About 22 miles from Okemo, this 2,000-acre recreational area in the heart of Grafton, the home of award-winning Grafton Village Cheese, has beautiful multi-use trails. The quaint village is full of shops and galleries and the main street is lined with restored historic homes. Fatbikes are allowed on groomed trails — some of which are shared with cross-country skiers and snowshoers. The trails cover mostly flat terrain, with some gentle ups and downs in the woods. If Mother Nature isn’t cooperating, Grafton Ponds also has snowmaking capabilities on about five kilometers of trails. Fatbikes are available for rent.

Woodstock Nordic Center

Woodstock has some of the best fatbiking terrain in the area. Fatbike rentals are available through the Woodstock Nordic Center for adults, teens and children as young as 10. Fatbikers can use the groomed trails after the snow has been packed down. The trails cross the Woodstock Golf Course, just behind the Woodstock Inn, and follow the Ottauquechee River, which flows through the town. Most of the terrain is perfect for beginners with almost no elevation in some areas.

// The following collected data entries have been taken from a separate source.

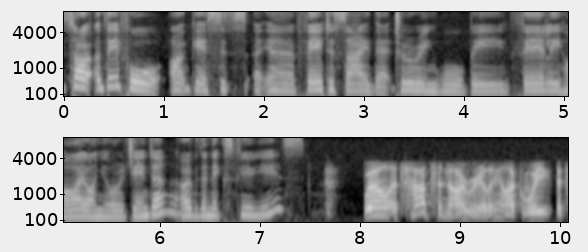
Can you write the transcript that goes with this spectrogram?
So, therefore, I guess it's uh, fair to say that touring will be fairly high on your agenda over the next few years. Well, it's hard to know really. Like we, it's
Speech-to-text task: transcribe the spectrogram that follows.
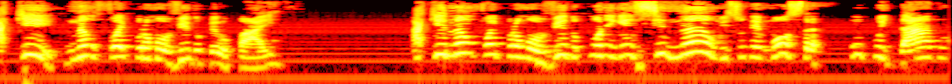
Aqui não foi promovido pelo Pai. Aqui não foi promovido por ninguém, senão isso demonstra um cuidado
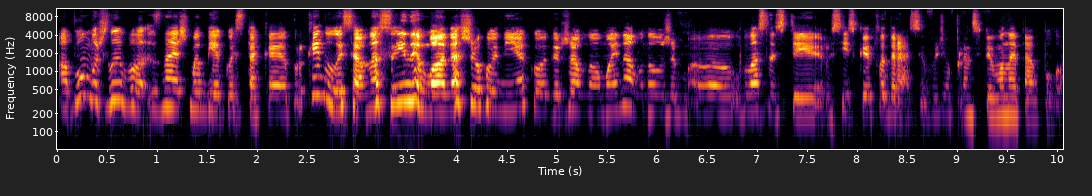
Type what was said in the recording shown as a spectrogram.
Або, можливо, знаєш, ми б якось так е, прокинулися, а в нас і нема нашого ніякого державного майна, воно вже е, у власності Російської Федерації, хоча, в принципі, воно і так було.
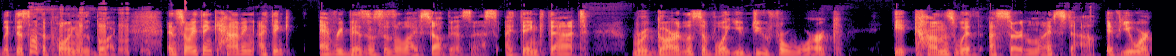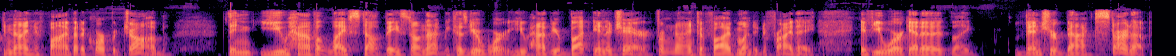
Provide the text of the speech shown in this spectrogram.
Like that's not the point of the book. And so I think having, I think every business is a lifestyle business. I think that regardless of what you do for work, it comes with a certain lifestyle. If you work nine to five at a corporate job, then you have a lifestyle based on that because you're work you have your butt in a chair from 9 to 5 Monday to Friday. If you work at a like venture backed startup,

From the golf course, groomed trails extend to Mount Peg with stunning vistas that overlook Woodstock Village. “Without the leaves on the trees, there’s a very different view,” says Shay Berry, the resort’s fatbike guide. “I think the trail system does a great job weaving in between easy to intermediate flow.” There are about 20 kilometers of packed trails on Mount Peg. More adventurous riders can go to the Aqueduct Trails in Woodstock for a backcountry experience. “It’s an extensive mountain bike trail system,” Berry says. “There are a lot of flowing trails that can occupy you for miles.” The trails are well-used and often packed down by snowshoers.

There are group rides every Wednesday (weather permitting), with post-ride beer and snacks. The resort also has one-hour guided tours for fatbikers to learn and hone their skills. All fatbike rentals include a helmet. Woodstock is about 25 miles from Okemo.

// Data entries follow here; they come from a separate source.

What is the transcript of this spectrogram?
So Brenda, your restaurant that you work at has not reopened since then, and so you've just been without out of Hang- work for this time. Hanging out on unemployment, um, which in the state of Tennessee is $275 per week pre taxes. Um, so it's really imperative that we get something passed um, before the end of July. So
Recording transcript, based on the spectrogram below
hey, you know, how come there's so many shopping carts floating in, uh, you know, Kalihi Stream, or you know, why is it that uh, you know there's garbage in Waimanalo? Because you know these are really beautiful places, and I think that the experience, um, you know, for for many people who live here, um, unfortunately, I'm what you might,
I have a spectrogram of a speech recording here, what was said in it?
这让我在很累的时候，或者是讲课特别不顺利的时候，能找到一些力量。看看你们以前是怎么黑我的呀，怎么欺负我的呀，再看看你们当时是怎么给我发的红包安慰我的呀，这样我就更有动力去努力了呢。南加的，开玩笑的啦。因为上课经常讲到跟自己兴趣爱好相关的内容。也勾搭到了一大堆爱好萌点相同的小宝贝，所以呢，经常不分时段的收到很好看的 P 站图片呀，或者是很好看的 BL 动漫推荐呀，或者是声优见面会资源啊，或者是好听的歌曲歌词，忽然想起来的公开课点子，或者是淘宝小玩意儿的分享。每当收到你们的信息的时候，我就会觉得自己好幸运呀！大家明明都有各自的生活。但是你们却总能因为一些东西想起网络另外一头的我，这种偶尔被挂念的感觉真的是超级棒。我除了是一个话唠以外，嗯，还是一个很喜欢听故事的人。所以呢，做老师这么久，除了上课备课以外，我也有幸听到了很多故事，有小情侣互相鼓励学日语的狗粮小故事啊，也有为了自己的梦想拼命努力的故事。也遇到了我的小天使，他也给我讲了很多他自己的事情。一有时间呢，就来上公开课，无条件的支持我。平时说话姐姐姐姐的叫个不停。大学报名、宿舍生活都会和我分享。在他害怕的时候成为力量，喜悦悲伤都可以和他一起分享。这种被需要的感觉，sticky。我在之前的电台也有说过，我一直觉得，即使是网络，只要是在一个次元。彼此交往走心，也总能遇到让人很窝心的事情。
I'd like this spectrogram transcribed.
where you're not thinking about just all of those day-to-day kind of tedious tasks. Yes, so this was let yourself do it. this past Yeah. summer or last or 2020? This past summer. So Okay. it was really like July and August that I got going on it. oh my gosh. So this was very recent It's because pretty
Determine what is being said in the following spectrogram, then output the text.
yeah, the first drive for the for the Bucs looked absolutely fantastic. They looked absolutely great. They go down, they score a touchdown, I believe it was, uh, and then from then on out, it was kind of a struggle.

Viking Nordic Center

Viking Nordic Center in Londonderry, 25 miles from Okemo, is one of the oldest cross country ski areas in the United States, founded back in 1970. It now offers about 30 kilometers of groomed trails for fatbiking. The trails are well-maintained and beginner friendly. Snowmaking is available when the weather isn’t ideal. There are no bike rentals, so riders will need to bring their own.

Coolidge State Forest

The Coolidge State Forest in Plymouth, about 15 miles from Okemo, spans 21,500 acres and is the most expansive state-owned land in central Vermont. The forest is named for President Calvin Coolidge, the 30th president of the United States. He was born nearby in the village of Plymouth Notch, and his family homes and “1924 Summer White House” are preserved as an historic site. The state forest was established in 1925 by forester Perry Merrill and in the 1930s the Civilian Conservation Corps built many of the trails that still exist today.

While much of the site is closed in the winter, many of the trails throughout the forest are groomed for snowmobiling, making the perfect surface for fatbikers. The trails have a rustic, authentic Vermont character to them with sweeping views of the Black River Valley and the Green Mountains. Some of the land in the forest was once cleared for pasture and today open meadows are framed with stone walls and you can see the remnants of old stone foundations that date back hundreds of years.

Sherburne Trails

Sherburne Trails in Killington, about 25 miles from Okemo, are open year-round. The trails are not groomed in the winter, but they are well traveled and packed down by snowshoers. The extensive trail system has a variety of loop trails, with gentle ups and downs designed for all skill levels. The trails are managed by the U.S. Forest Service in partnership with local clubs and volunteers.


Produced in partnership with Vermont Ski + Ride Magazine.